The opening ceremonies were a grand event, featuring the actor Robert David Hall as master of ceremonies. A bilateral amputee for many years, he has not allowed his disability to hinder his profession. He has appeared in many television programs, including "The Practice" and, currently, "CSI: Crime Scene Investigation." He was fit with an Otto Bock C-Leg in June and hopes to be off crutches by September. Hall also emceed the closing ceremonies.

Michael E. Bird, a highly respected national public health consultant and the first native American to serve as president of the American Public Health Association (APHA), was keynote speaker. He was both funny and extremely inspirational. Some of his comments included: "Loss is not less. One can be physically whole, but still lacking. The basic needs for the success of any group or organization are: love, trust, respect, honesty, and reciprocity."

Mary P. Novotny, who, with other female amputees, founded the ACA in 1986, was honored with the Ernest M. Burgess Award for her contributions to improving the lives of people with limb loss.

An Inspirational Meeting

This being my first visit to an ACA conference, I was both inspired and awed by the amputees, the professionalism of the ACA, and the exhibitors, who were all there to interact in a comfortable arena. For ACA members, it must be incredibly rewarding to spend a few days with others who have experienced similar difficulties and triumphs.

The conference attracted 69 young people between 8-18 years old. They visited Disneyland and swam endlessly in the pool, played basketball, rollerbladed, learned martial arts, and spent hours "just being kids." The bio-fit clinic was filled with fitness, education, and fun activities for youth with limb differences.

The conference offered such excellent sessions that it was difficult to choose which to attend. The organizers of the event brought in the best of the best to make them interesting, informative, and inspirational. Spanish translations were offered for the educational sessions.
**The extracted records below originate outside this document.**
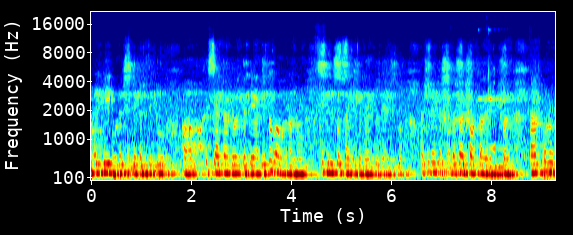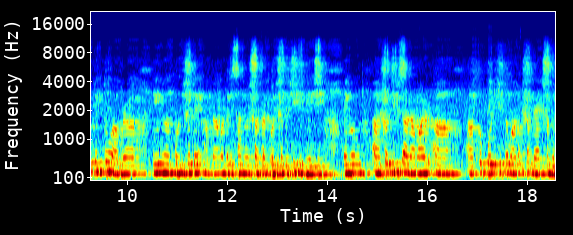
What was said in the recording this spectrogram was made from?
অনেকেই বলেছেন যে এটা যদি একটু স্ট্যাটার্ড ওয়েতে দেওয়া যেত বা অন্যান্য সিভিল সোসাইটিকে দায়িত্ব দেওয়া যেত। আসলে এটা সদাশয় সরকারের বিষয়। তারপরেও কিন্তু আমরা ইউনিয়ন পরিষদে, আমরা আমাদের স্থানীয় সরকার পরিষদে চিঠি দিয়েছি। এবং সচিব স্যার আমার খুব পরিচিত মানুষ, আমরা একসঙ্গে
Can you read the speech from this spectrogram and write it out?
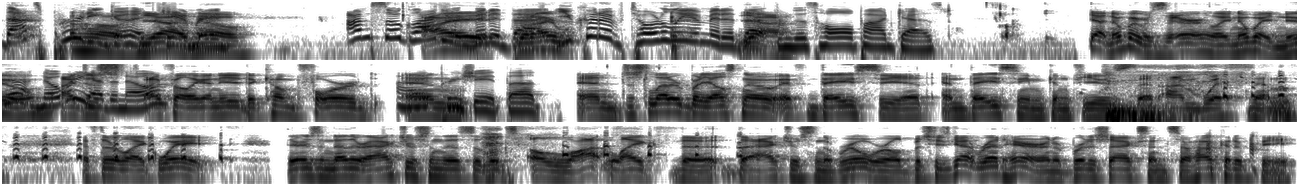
That's pretty Oh, good, yeah, Cameron. no. I'm so glad you admitted that. I- you could have totally admitted that Yeah. from this whole podcast. Yeah, nobody was there. Like nobody knew. Yeah, nobody I had to just, know. I felt like I needed to come forward I and appreciate that. And just let everybody else know if they see it and they seem confused that I'm with them. if they're like, wait, there's another actress in this that looks a lot like the the actress in the real world, but she's got red hair and a British accent, so how could it be?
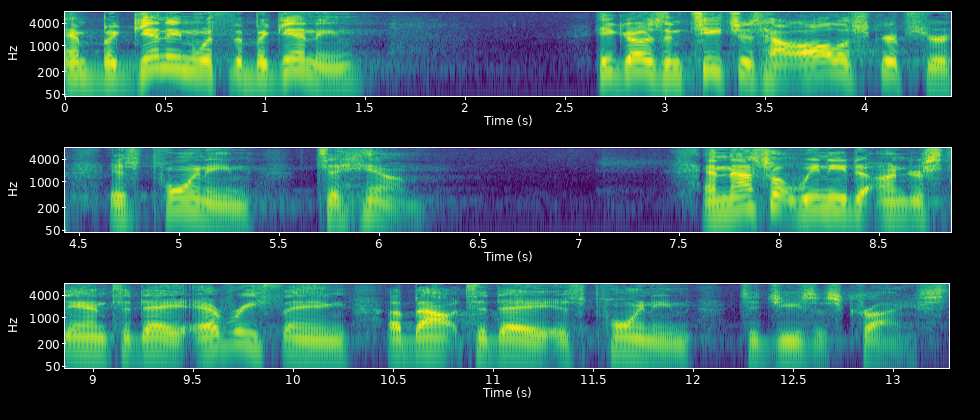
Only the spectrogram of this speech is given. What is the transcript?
And beginning with the beginning, he goes and teaches how all of Scripture is pointing to him. And that's what we need to understand today. Everything about today is pointing to Jesus Christ.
The social events organized were enjoyable. Ossur sponsored a facility tour and fiesta celebration, which offered a hands-on look at the manufacturing and distribution processes of a large corporation.
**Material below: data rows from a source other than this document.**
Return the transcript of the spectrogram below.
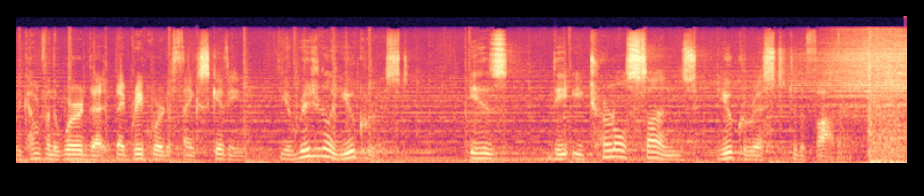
we come from the word, that, that Greek word of thanksgiving. The original Eucharist is the eternal Son's Eucharist to the Father.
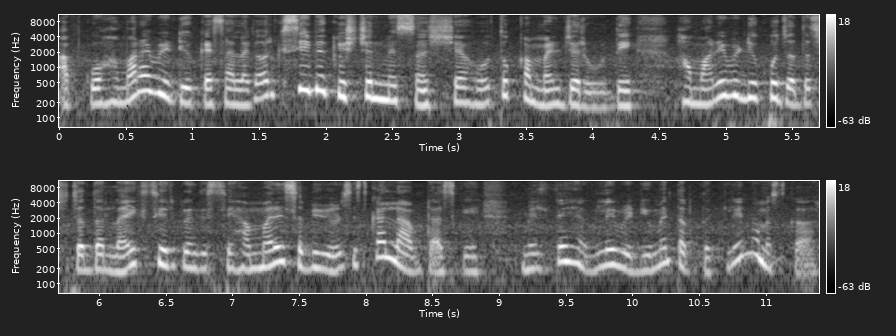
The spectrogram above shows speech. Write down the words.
आपको हमारा वीडियो कैसा लगा और किसी भी क्वेश्चन में संशय हो तो कमेंट ज़रूर दें। हमारे वीडियो को ज़्यादा से ज़्यादा लाइक शेयर करें, जिससे हमारे सभी व्यूअर्स इसका लाभ उठा सकें। मिलते हैं अगले वीडियो में, तब तक के लिए नमस्कार।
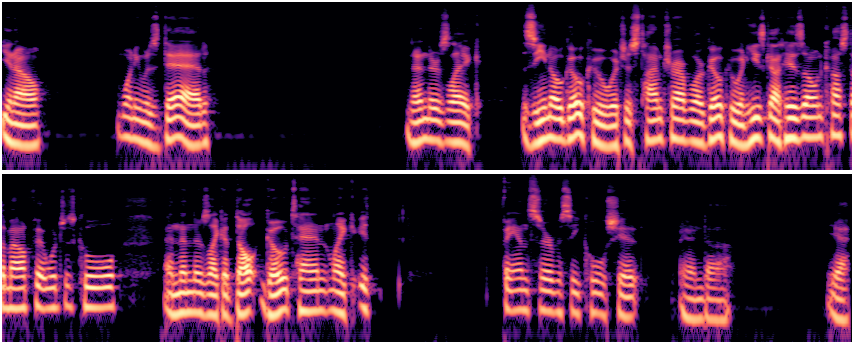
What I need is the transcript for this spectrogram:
you know when he was dead. Then there's like Xeno Goku, which is time traveler Goku, and he's got his own custom outfit, which is cool. And then there's like adult Goten, like it fan servicey cool shit. And uh yeah.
The closing ceremonies ended the conference on a high note. With the conference theme, "Reaching for the Stars," the ceremonies remembered the events of September 11. Featured were bilateral amputee skydiver Dana Bowman, Sgt. First Class (Ret.); SSG Matthew F. Hess, who lost his leg recently in Afghanistan; William Glenn Malmskog, a below-knee amputee and firefighter, stuntman, and personal trainer; Jay Yepp, an above-knee amputee and classically trained tenor who has appeared in film, television, and stage productions; and Carl Brashear, the first African-American Navy SEAL master diver, whose life was the subject of the Fox 2000 movie, "Men of Honor." Oscar-winning actor Cuba Gooding, Jr., was cast as Brashear, and Robert DeNiro was cast as Master Chief Navy Diver Billy Sunday. Brashear lost his left leg below the knee in an accident in the course of duty.

Next year's event is scheduled for July 4-6 in Boston, Massachusetts. What a wonderful place to spend the Fourth of July-and with such a wonderful group of people. I can't wait!